Restate the data word for word. Leave the pictures out.
= Beginning of Section =
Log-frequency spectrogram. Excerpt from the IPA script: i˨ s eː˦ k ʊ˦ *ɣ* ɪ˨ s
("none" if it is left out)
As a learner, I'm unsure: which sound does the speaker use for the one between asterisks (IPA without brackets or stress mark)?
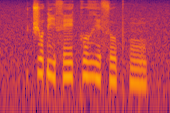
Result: ɣ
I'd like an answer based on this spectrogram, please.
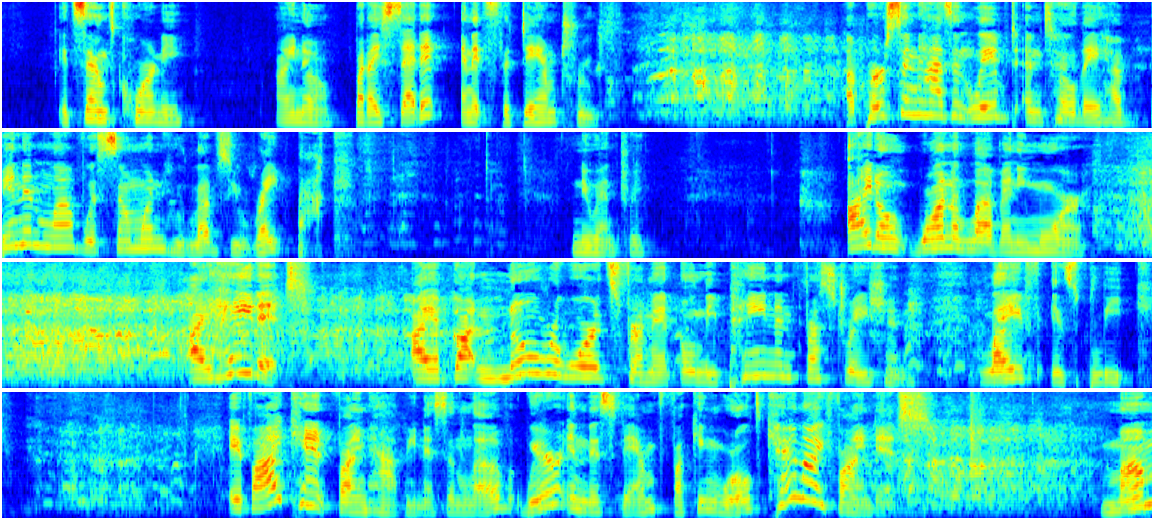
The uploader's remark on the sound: Recorded live at Yuk Yuk's in Ottawa, ON.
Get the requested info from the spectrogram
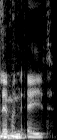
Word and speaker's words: Lemonaid: Lemonade. – Genau, also ausgesprochen wie halt die normale Limonade, aber anders geschrieben.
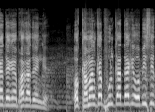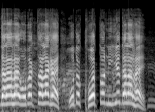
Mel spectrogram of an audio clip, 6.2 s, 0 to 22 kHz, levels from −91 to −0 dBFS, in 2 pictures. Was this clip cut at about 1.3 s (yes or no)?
yes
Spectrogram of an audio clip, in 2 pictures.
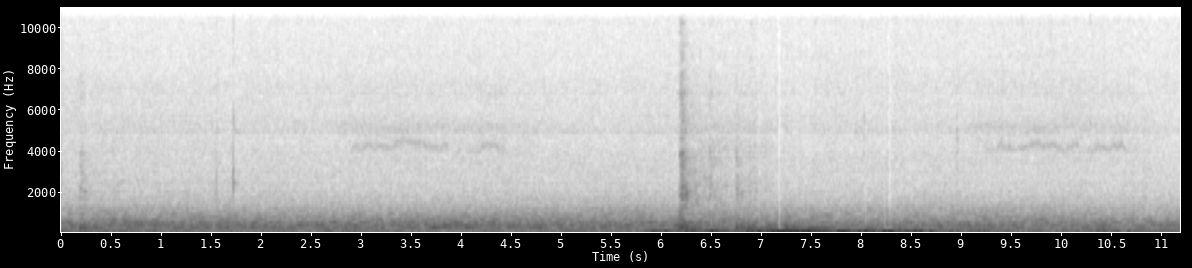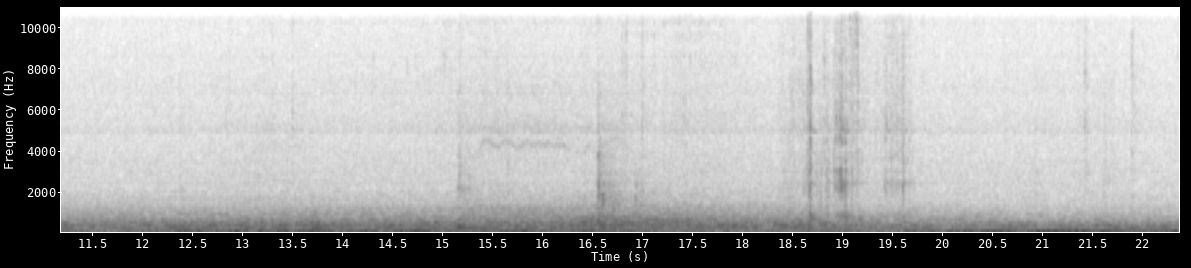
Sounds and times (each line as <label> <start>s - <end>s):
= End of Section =
[RESULT OF THE EXERCISE]
Log-frequency spectrogram. Excerpt from the IPA script: i˨ s eː˦ k ʊ˦ *ɣ* ɪ˨ s
("none" if it is left out)
As a learner, I'm unsure: which sound does the speaker use for the one between asterisks (IPA without brackets or stress mark)?
Result: ɣ
I'd like an answer based on this spectrogram, please.
The uploader's remark on the sound: Recorded live at Yuk Yuk's in Ottawa, ON.
Get the requested info from the spectrogram
Word and speaker's words: Lemonaid: Lemonade. – Genau, also ausgesprochen wie halt die normale Limonade, aber anders geschrieben.
Mel spectrogram of an audio clip, 6.2 s, 0 to 22 kHz, levels from −91 to −0 dBFS, in 2 pictures. Was this clip cut at about 1.3 s (yes or no)?
yes
Spectrogram of an audio clip, in 2 pictures.
Sounds and times (each line as <label> <start>s - <end>s):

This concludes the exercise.